**YOUR OBJECTIVE**
Go through the records and restate them word for word, omitting images.

(Stored records)
================================

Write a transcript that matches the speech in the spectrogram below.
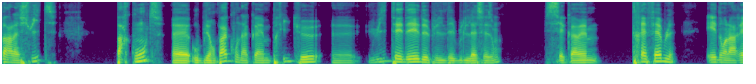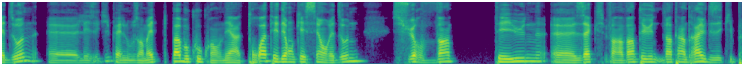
par la suite. Par contre, euh, oublions pas qu'on a quand même pris que euh, 8 TD depuis le début de la saison. C'est quand même très faible. Et dans la red zone, euh, les équipes, elles nous en mettent pas beaucoup. On est à 3 TD encaissés en red zone sur 21, euh, ac- enfin, 21, 21 drives des équipes,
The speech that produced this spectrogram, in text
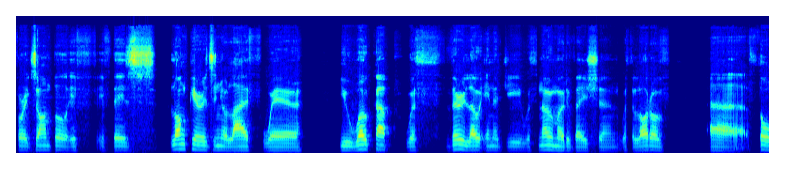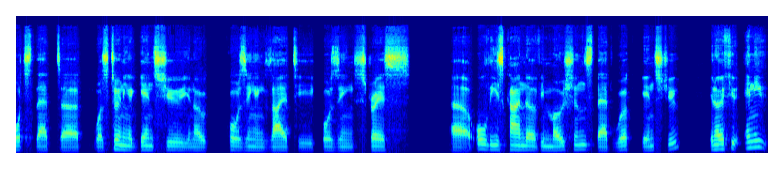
for example, if if there's long periods in your life where you woke up with very low energy, with no motivation, with a lot of uh, thoughts that uh, was turning against you, you know, causing anxiety, causing stress, uh, all these kind of emotions that work against you. You know if you any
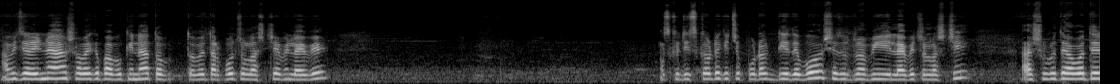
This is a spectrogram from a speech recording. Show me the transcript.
আমি জানি না সবাইকে পাবো কিনা, তব- তারপর চলে আসছি আমি লাইভে আজকে ডিসকাউন্টে কিছু প্রোডাক্ট দিয়ে দেবো, সেজন্য আমি লাইভে চলে আসছি। আর শুরুতে আমাদের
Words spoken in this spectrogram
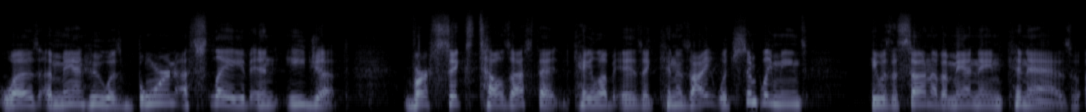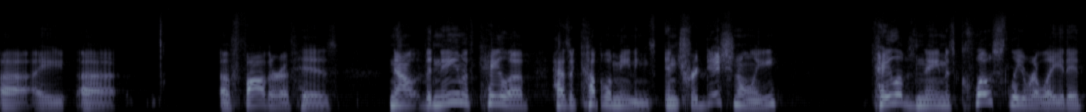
was a man who was born a slave in Egypt. Verse 6 tells us that Caleb is a Kenizzite, which simply means he was the son of a man named Kenaz, uh, a, uh, a father of his. Now, the name of Caleb has a couple of meanings. And traditionally, Caleb's name is closely related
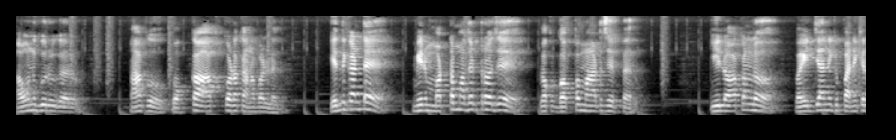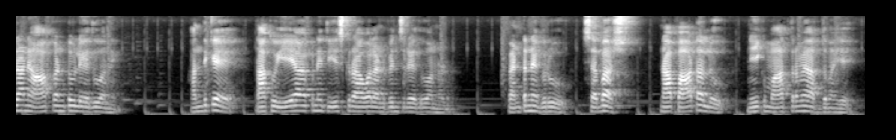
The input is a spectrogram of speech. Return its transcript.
అవును గురువు గారు నాకు ఒక్క ఆకు కూడా కనబడలేదు. ఎందుకంటే మీరు మొట్టమొదటి రోజే ఒక గొప్ప మాట చెప్పారు. ఈ లోకంలో వైద్యానికి పనికిరాని ఆకు అంటూ లేదు అని. అందుకే నాకు ఏ ఆకుని తీసుకురావాలనిపించలేదు అన్నాడు. వెంటనే గురువు శబాష్ నా పాఠాలు నీకు మాత్రమే అర్థమయ్యాయి.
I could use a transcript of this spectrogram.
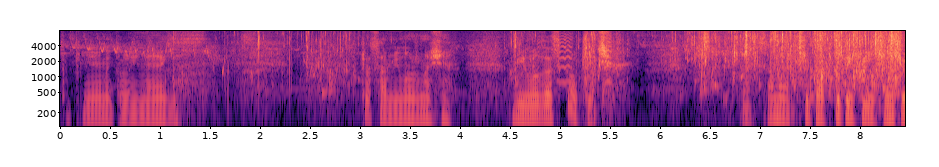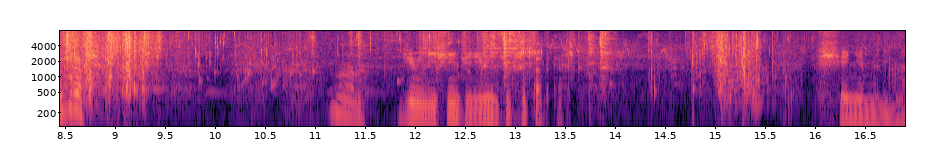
Kopniemy kolejnego. Czasami można się miło zaskoczyć. Tak samo jak w przypadku tych 50 groszy. No ale w 99 przypadkach się nie mylimy.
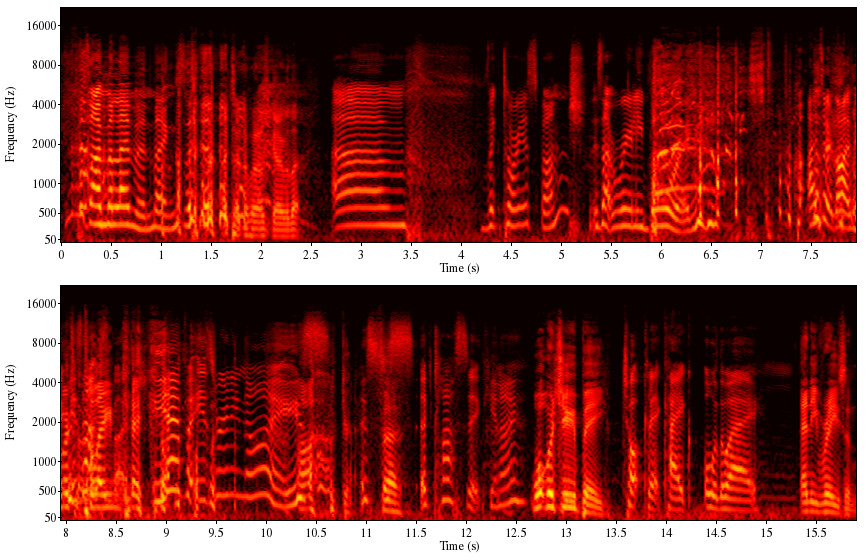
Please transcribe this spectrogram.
Because I'm a lemon. Thanks. I don't know where I was going with that. um, Victoria Sponge. Is that really boring? I don't like The most Victoria plain Sponge. cake. yeah, but it's really nice. Oh, okay, It's fair. just a classic, you know. What would you be? Chocolate cake all the way. Any reason?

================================

**YOUR RESPONSE**
Write a transcript that matches the speech in the spectrogram below.
par la suite. Par contre, euh, oublions pas qu'on a quand même pris que euh, 8 TD depuis le début de la saison. C'est quand même très faible. Et dans la red zone, euh, les équipes, elles nous en mettent pas beaucoup. On est à 3 TD encaissés en red zone sur 21, euh, ac- enfin, 21, 21 drives des équipes,
The speech that produced this spectrogram, in text
for example, if if there's long periods in your life where you woke up with very low energy, with no motivation, with a lot of uh, thoughts that uh, was turning against you, you know, causing anxiety, causing stress, uh, all these kind of emotions that work against you. You know if you any
This is a spectrogram from a speech recording. Show me the transcript.
আমি জানি না সবাইকে পাবো কিনা, তব- তারপর চলে আসছি আমি লাইভে আজকে ডিসকাউন্টে কিছু প্রোডাক্ট দিয়ে দেবো, সেজন্য আমি লাইভে চলে আসছি। আর শুরুতে আমাদের
Words spoken in this spectrogram
was a man who was born a slave in Egypt. Verse 6 tells us that Caleb is a Kenizzite, which simply means he was the son of a man named Kenaz, uh, a, uh, a father of his. Now, the name of Caleb has a couple of meanings. And traditionally, Caleb's name is closely related
The input is a spectrogram of speech. Return its transcript.
అవును గురువు గారు నాకు ఒక్క ఆకు కూడా కనబడలేదు. ఎందుకంటే మీరు మొట్టమొదటి రోజే ఒక గొప్ప మాట చెప్పారు. ఈ లోకంలో వైద్యానికి పనికిరాని ఆకు అంటూ లేదు అని. అందుకే నాకు ఏ ఆకుని తీసుకురావాలనిపించలేదు అన్నాడు. వెంటనే గురువు శబాష్ నా పాఠాలు నీకు మాత్రమే అర్థమయ్యాయి.
I could use a transcript of this spectrogram.
Kopniemy kolejnego. Czasami można się miło zaskoczyć. Tak samo jak w przypadku tych 50 groszy. No ale w 99 przypadkach się nie mylimy.
Please transcribe this spectrogram.
Because I'm a lemon. Thanks. I don't know where I was going with that. um, Victoria Sponge. Is that really boring? I don't like The most Victoria plain Sponge. cake. yeah, but it's really nice. Oh, okay, It's fair. just a classic, you know. What would you be? Chocolate cake all the way. Any reason?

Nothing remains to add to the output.